Solar energy has been actively used to drive cooling cycles for domestic and industrial applications, especially in remote areas with a lack of electricity supply for running conventional refrigeration or air-conditioning systems. A number of solar cooling technologies exists but their market penetration level is relatively low due to the high capital costs involved and a long pay-back period. Extensive R & D activities are underway at Universities and industrial companies across many countries to improve performance and reduce capital and running costs of solar cooling systems.Systems based on application of a liquid piston converter for solar water pumping and dynamic water desalination have been developed at Northumbria University. Some preliminary work has been completed on the development of a new solar cooling system built around the above fluid piston converter. In this work, the task is to experimentally and numerically investigate performance of the solar cooling system with the fluid piston converter. The developed theoretical model then can be used for determination of its rational design parameters.Experimental tests were conducted in the Energy Laboratory of the Faculty. The test rig consisted of a solar simulator and evacuated tube solar collector, coupled to the liquid piston converters, equipped with a heat exchanger.
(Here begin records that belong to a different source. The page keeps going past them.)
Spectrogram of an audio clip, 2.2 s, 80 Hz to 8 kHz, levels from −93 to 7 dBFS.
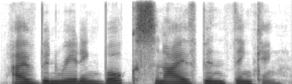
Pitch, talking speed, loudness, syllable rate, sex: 185 Hz, 220 wpm, -17 LUFS, 6.1 syllables/s, female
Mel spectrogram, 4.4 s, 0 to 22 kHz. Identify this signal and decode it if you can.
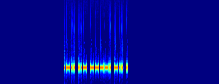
Morse code, heard as a keyed tone, about 47 wpm, 700 Hz. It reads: LU9DE
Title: DXCC-100 Call Signs - 5 Characters - Repeated 3x - 50wpm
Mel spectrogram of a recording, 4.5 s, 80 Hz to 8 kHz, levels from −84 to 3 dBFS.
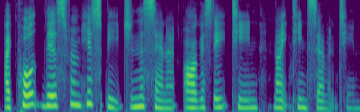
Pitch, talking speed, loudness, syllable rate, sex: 225 Hz, 175 wpm, -19 LUFS, 5.4 syllables/s, female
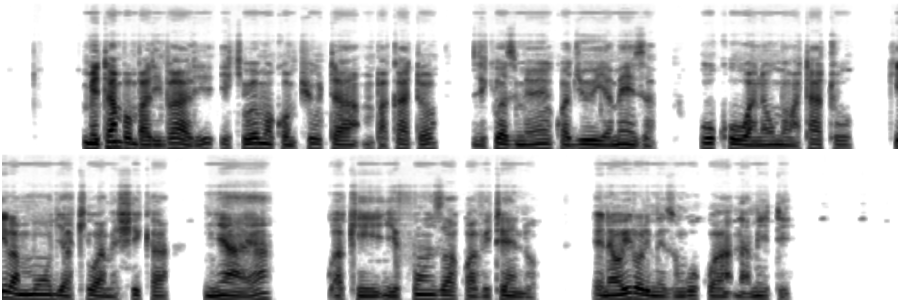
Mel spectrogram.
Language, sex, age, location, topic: Swahili, male, 25-35, Dar es Salaam, education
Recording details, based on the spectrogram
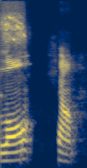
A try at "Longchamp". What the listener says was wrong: No, don't say the P. Longchamp. Yeah, Longchamp. Don't say the P. Because you're used to it, probably. No, Longchamp.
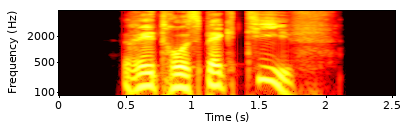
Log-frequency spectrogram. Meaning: retrospective
- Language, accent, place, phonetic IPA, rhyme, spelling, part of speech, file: German, Germany, Berlin, [ʁetʁospɛkˈtiːf], -iːf, retrospektiv, adjective, De-retrospektiv.ogg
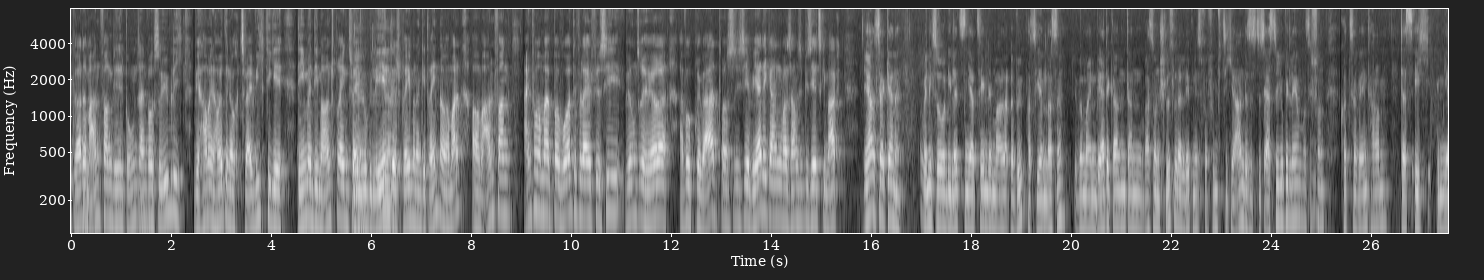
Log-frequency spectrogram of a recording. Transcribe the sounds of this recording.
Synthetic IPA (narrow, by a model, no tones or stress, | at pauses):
ɡ̥ʁaːdəamʔa̰nfaŋdasɪst̚b̥aɪʊnsãɪnfaxsoːyːblɪç | viːɐɦaːbmjɦɔʏtənɔxt͡sv̥aɪvɪçtɪɡəteːməndiːməɐanʃpʁɛçn̩t͡sv̥aɪjubileːəndaːʃpʁɛçmiɐdanɡətʁɛntnɔxamaːla̰ːbɐamʔa̰nfaŋ | ʔãɪnfaχamaːlpaːɐvɔɐtəfɪlaɪçtfyːɐsiːfyːɐʊnzəʁəhøːʁɐʔãɪ̃nfaxpʁ̥ivaːtvasɪstiːɐveːɐdəɡaŋvashaːbmziːbɪs̬jɛt͡stɡ̥əmaχt | jaːzeːɐɡɛɐnə | vɛnɪçz̥oːdiːlɛt͡stn̩jaːɐt͡seːntəmaːlʁevyːpʰasiːʁənlasəʔy̰ːbɐmaɪnənveːɐdəɡaŋdanvaːɐzoːnʃlʏsl̩ɛɐleːpnɪsfoːɐfʏnft͡sɪçjaːʁəndasɪstd̥asʔeːɐstəjubileːʊmvasɪçʃoːn | kʰʊɐt͡sɛɐvɛːnthaːbə | d̥asɪçɪmja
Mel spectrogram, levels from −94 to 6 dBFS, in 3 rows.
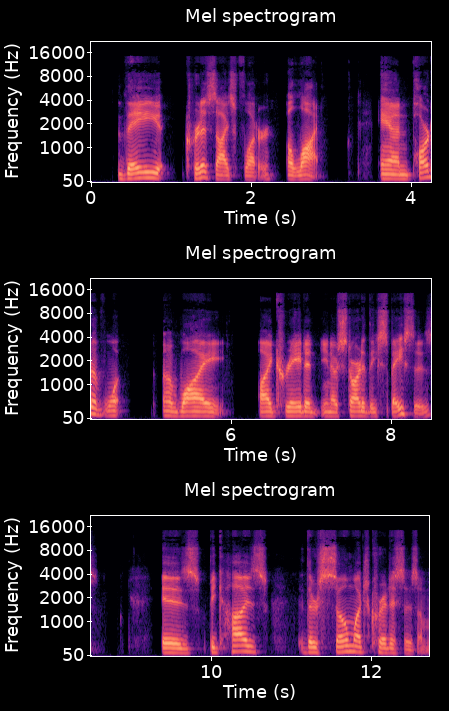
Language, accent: English, American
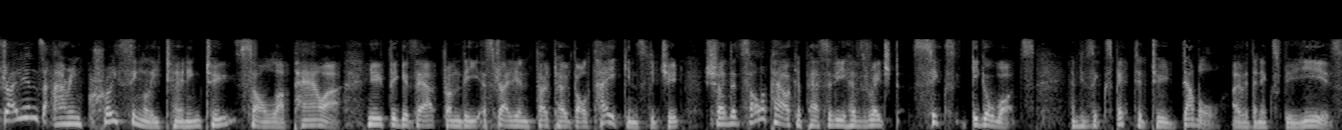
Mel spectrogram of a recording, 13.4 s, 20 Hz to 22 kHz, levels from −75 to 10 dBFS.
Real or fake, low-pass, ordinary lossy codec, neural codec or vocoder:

Three different configurations of the solar cooling unit were tested and a data acquisition system with pressure, temperature and liquid piston displacement sensors was used to evaluate the experimental performance on the cooling capacity.In the theoretical part of the study, the thermodynamic model of the solar cooling system was developed. In the calculation scheme, the system was split into a number of control volumes and ordinary differential equations of energy and mass conservation were used to describe mass and heat transfer in each such volume. The system of ordinary equations then was solved numerically in MATLAB/Simulink environment and information on the variations of pressure and temperatures in the control volumes of the system over the cycle were obtained.Calibration of the mathematical model with the use of experimental data demonstrated that the model predicts the performance of the system with accuracy acceptable for engineering purposes.Experimental investigations showed that laboratory prototypes of the system demonstrate a stable operation during the tests with an amplitude and frequency of liquid piston oscillations being about 4- 6 cm and 3 Hz, respectively. The reduction in the air temperature in the cooling space was about 1 and 2 K, compared to the ambient temperature. The cooling effect increases with the raise in the heat input into the solar collector and in the flow rate of cooling water. The developed mathematical model of the system describes the pressure variation in the cycle, amplitude and frequency of oscillation of pistons with a level accuracy sufficient for performing engineering design calculations.Overall, both experimental and theoretical investigations confirm that the system demonstrates a capacity to produce a cooling effect with utilisation of solar energy. However, further R & D is required to enhance its performance.
|Publication status||In preparation - Jul 2016|